Variable access synchronization can be an issue when using MATLAB commands that directly or indirectly spawn child threads.
For example, a timer object is in a different thread than the MATLAB main thread. But it cannot interrupt a single MATLAB command i.e. a variable copy command.
A block of MATLAB code can be interrupted by a timer object. Thus if a block of code operates on a variable, there is a possibility of data corruption.
However, Just-in-Time compilation (JIT) can execute several lines of code all at once in certain circumstances, in which case the timer will not be able to interrupt execution. If the interruption must happen in a particular place, a DRAWNOW command will ensure that one can occur. Otherwise, the DRAWNOW is not needed.

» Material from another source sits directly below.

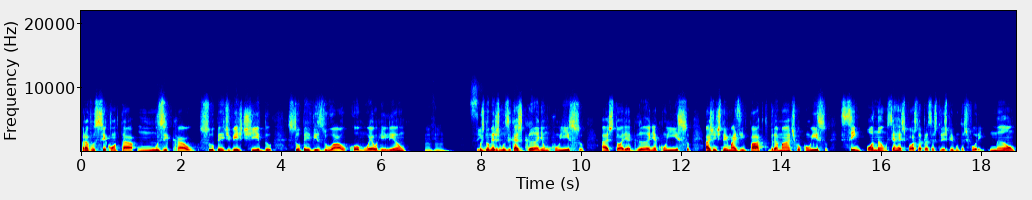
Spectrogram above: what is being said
para você contar um musical super divertido, super visual como é o Rei Leão? Uhum. Os números musicais ganham com isso, a história ganha com isso, a gente tem mais impacto dramático com isso? Sim ou não? Se a resposta para essas três perguntas forem não,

MATLAB does not synchronize access to the variable. For example the following command will not be interrupted by a timer object.

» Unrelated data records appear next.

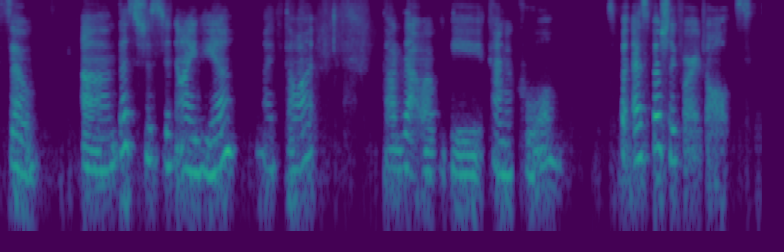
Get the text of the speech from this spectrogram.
So um, that's just an idea, I thought. Thought that would be kind of cool, especially for adults.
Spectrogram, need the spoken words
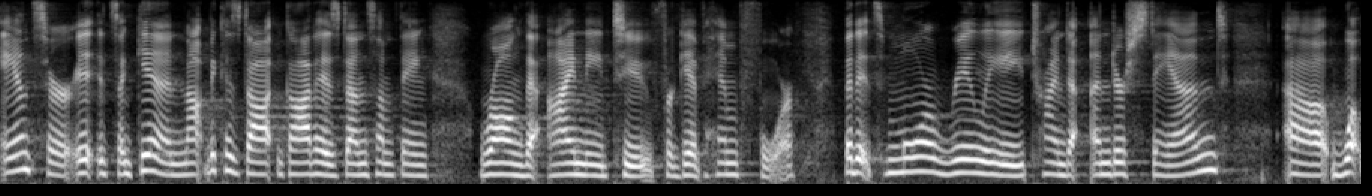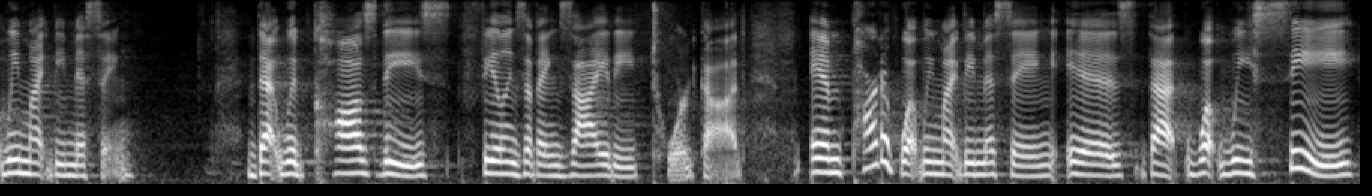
answer, it, it's again not because God has done something wrong that I need to forgive Him for, but it's more really trying to understand uh, what we might be missing that would cause these feelings of anxiety toward God. And part of what we might be missing is that what we see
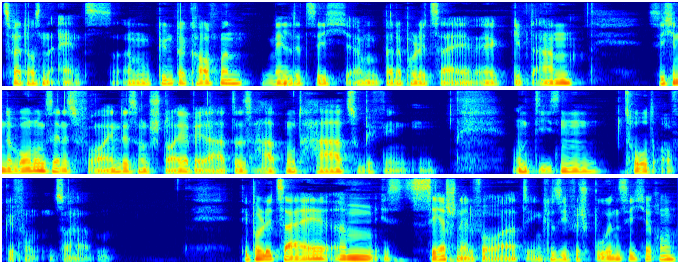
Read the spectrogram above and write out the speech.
2001. Ähm, Günther Kaufmann meldet sich ähm, bei der Polizei. Er gibt an, sich in der Wohnung seines Freundes und Steuerberaters Hartmut H. zu befinden und diesen tot aufgefunden zu haben. Die Polizei ähm, ist sehr schnell vor Ort, inklusive Spurensicherung,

But in the case of a block of code:
a timer shot can occur after the first statement and change "x".
To block the MATLAB command line until a timer object stops running, the WAIT() function can be used. When a timer stops running, the value of the timer object's 'running' property changes from 'on' to 'off'. If the timer is not running, WAIT() returns immediately.
In the case of the RECORD() method of the AUDIORECORDER object, RECORD() runs in a separate thread. On UNIX AUDIORECORDER is implemented in JAVA using the JAVA Sound API, and the RECORD() method is a MATLAB wrapper around a Java method which runs in a JAVA thread.
On Windows it is run in a native Windows thread. This method is used for asynchronous recording. MATLAB can query the AUDIORECORDER object through the ISRECORDING() method to check the status.
The AUDIORECORDER object can be accessed by the MATLAB main thread while the recording is going on. There is no access synchronization and there is a possibility of data corruption.
To guard against accidental data corruption, the RECORDBLOCKING() method can be used. The MATLAB main thread waits till the method returns. It is similar to calling a C-MEX function that takes a while to process before returning. This method is used for synchronous recording.